Journal Article

Analgesic efficacy of rectal acetaminophen and ibuprofen alone or in combination for paediatric day‐case adenoidectomy

H. Viitanen, N. Tuominen, H. Vääräniemi, E. Nikanne and P. Annila

in BJA: British Journal of Anaesthesia

Published on behalf of the British Journal of Anaesthesia

Volume 91, issue 3, pages 363-367
Published in print September 2003 | ISSN: 0007-0912
Published online September 2003 | e-ISSN: 1471-6771 | DOI: https://dx.doi.org/10.1093/bja/aeg196
Analgesic efficacy of rectal acetaminophen and ibuprofen alone or in combination for paediatric day‐case adenoidectomy†

Show Summary Details

Preview

Background. Acetaminophen and non‐steroidal anti‐inflammatory drugs have different mechanisms of action. We investigated if combining rectal acetaminophen with ibuprofen would provide better postoperative analgesia compared with either drug alone after adenoidectomy in children.

Methods. 160 children, aged 1–6 yr, undergoing day‐case adenoidectomy, were randomized to receive either acetaminophen 40 mg kg–1, ibuprofen 15 mg kg–1, their combination, or placebo rectally immediately after anaesthetic induction. A standard anaesthetic method was used and all children received alfentanil 10 µg kg–1 i.v. during induction. Meperidine 5–10 mg i.v. was used for rescue analgesia for a pain score (Objective Pain Scale) over 3. Recovery times, sedation scores and the need for rescue analgesia and adverse events during the first 24 h after anaesthesia were recorded. Rescue analgesic at home was ibuprofen 10 mg kg–1.

Results. Total meperidine requirements were significantly less in the groups receiving acetaminophen, ibuprofen, or their combination compared with the group receiving placebo indicating an opioid‐sparing effect of 19–28% (P<0.05). Children given acetaminophen were more sedated than those given ibuprofen (P<0.05). Discharge criteria were fulfilled earlier in the ibuprofen group than in all the other groups (P<0.05). At home, less children (49%) needed rescue analgesia in the combination group compared with the other groups (74–77%) (P<0.02).

Conclusions. We conclude that prophylactically administered rectal acetaminophen combined with ibuprofen does not improve analgesia after adenoidectomy in the immediate postoperative period compared with either drug alone but does decrease the need for analgesia at home. Ibuprofen results in lesser sedation and faster discharge than when acetaminophen is used.

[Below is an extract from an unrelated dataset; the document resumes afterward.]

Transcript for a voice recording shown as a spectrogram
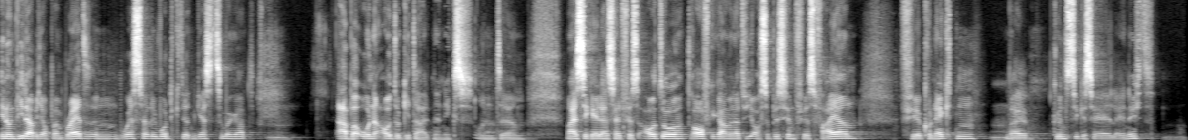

Br J Anaesth 2003; 91: 363–7

Keywords: Keywords: anaesthesia, day‐case; analgesia, paediatric; analgesics non‐opioid, acetaminophen; analgesics non‐opioid, ibuprofen; pain, postoperative; sedation

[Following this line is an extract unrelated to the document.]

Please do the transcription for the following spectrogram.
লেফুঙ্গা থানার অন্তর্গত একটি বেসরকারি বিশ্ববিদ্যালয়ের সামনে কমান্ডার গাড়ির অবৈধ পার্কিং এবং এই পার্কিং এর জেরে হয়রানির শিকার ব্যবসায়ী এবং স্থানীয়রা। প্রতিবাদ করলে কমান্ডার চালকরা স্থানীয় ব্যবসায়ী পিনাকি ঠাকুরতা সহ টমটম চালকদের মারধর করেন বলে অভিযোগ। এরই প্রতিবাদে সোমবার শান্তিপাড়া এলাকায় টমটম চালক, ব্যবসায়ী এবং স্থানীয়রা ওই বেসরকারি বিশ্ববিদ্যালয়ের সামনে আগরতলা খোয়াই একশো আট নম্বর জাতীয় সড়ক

Journal Article.  3317 words.  Illustrated.

Subjects: Anaesthetics

Full text: subscription required

How to subscribe Recommend to my Librarian

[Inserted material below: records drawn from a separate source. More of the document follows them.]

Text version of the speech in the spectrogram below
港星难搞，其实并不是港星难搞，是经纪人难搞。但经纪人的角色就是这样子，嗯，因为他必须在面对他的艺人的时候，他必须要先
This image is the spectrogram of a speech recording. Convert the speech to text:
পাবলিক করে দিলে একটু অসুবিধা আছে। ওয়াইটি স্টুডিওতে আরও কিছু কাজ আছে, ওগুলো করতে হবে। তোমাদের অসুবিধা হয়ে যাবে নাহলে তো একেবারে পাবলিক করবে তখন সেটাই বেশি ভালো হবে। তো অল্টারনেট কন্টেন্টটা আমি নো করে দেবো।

Users without a subscription are not able to see the full content. Please, subscribe or login to access all content. subscribe or purchase to access all content.